▶ [Task item]:
Working from the records below, return word for word the line that contains "Language, sex, state, district, pitch, loudness, pitch" and each line after it, ending with the last. Skip all pictures.
Start of Data for processing
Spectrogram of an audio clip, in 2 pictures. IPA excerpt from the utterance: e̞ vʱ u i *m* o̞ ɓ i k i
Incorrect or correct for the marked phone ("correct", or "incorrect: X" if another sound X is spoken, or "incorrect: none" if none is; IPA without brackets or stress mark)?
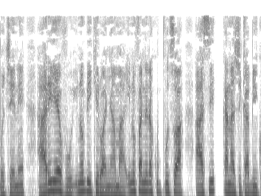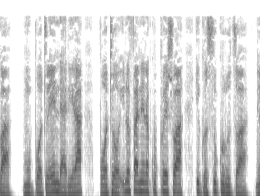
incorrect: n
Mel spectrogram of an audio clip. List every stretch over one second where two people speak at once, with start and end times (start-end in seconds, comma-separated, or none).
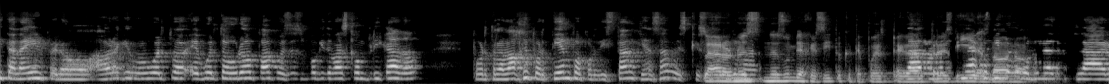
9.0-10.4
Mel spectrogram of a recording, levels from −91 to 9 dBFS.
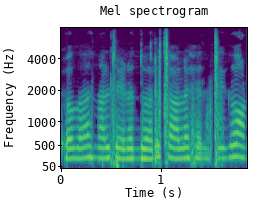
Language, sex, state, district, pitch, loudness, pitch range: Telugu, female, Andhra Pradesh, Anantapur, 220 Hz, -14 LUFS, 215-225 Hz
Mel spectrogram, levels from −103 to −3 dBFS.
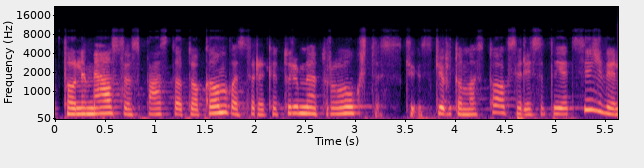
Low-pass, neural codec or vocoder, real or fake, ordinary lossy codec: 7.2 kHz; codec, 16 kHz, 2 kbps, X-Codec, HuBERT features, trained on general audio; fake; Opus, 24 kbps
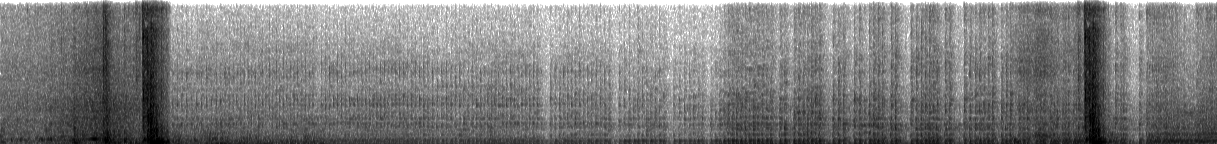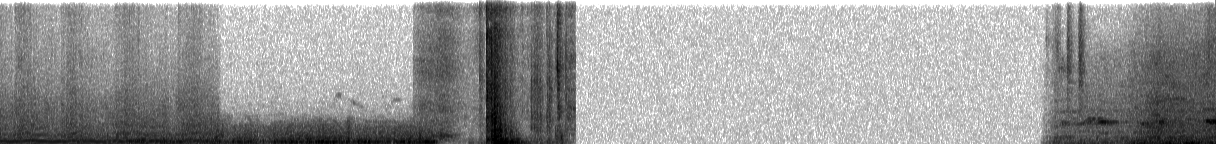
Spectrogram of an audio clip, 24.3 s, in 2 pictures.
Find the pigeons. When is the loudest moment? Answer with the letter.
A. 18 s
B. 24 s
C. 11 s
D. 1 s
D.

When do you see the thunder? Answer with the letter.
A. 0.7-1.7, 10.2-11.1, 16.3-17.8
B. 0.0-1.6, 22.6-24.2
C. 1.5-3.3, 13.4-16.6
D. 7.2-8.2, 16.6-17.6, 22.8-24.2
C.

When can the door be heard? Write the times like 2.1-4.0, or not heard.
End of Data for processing
▶ [Final answer]:
Language, sex, state, district, pitch, loudness, pitch range: Telugu, female, Andhra Pradesh, Anantapur, 220 Hz, -14 LUFS, 215-225 Hz
Mel spectrogram, levels from −103 to −3 dBFS.
Low-pass, neural codec or vocoder, real or fake, ordinary lossy codec: 7.2 kHz; codec, 16 kHz, 2 kbps, X-Codec, HuBERT features, trained on general audio; fake; Opus, 24 kbps
Spectrogram of an audio clip, 24.3 s, in 2 pictures.
Find the pigeons. When is the loudest moment? Answer with the letter.
A. 18 s
B. 24 s
C. 11 s
D. 1 s
D.

When do you see the thunder? Answer with the letter.
A. 0.7-1.7, 10.2-11.1, 16.3-17.8
B. 0.0-1.6, 22.6-24.2
C. 1.5-3.3, 13.4-16.6
D. 7.2-8.2, 16.6-17.6, 22.8-24.2
C.

When can the door be heard? Write the times like 2.1-4.0, or not heard.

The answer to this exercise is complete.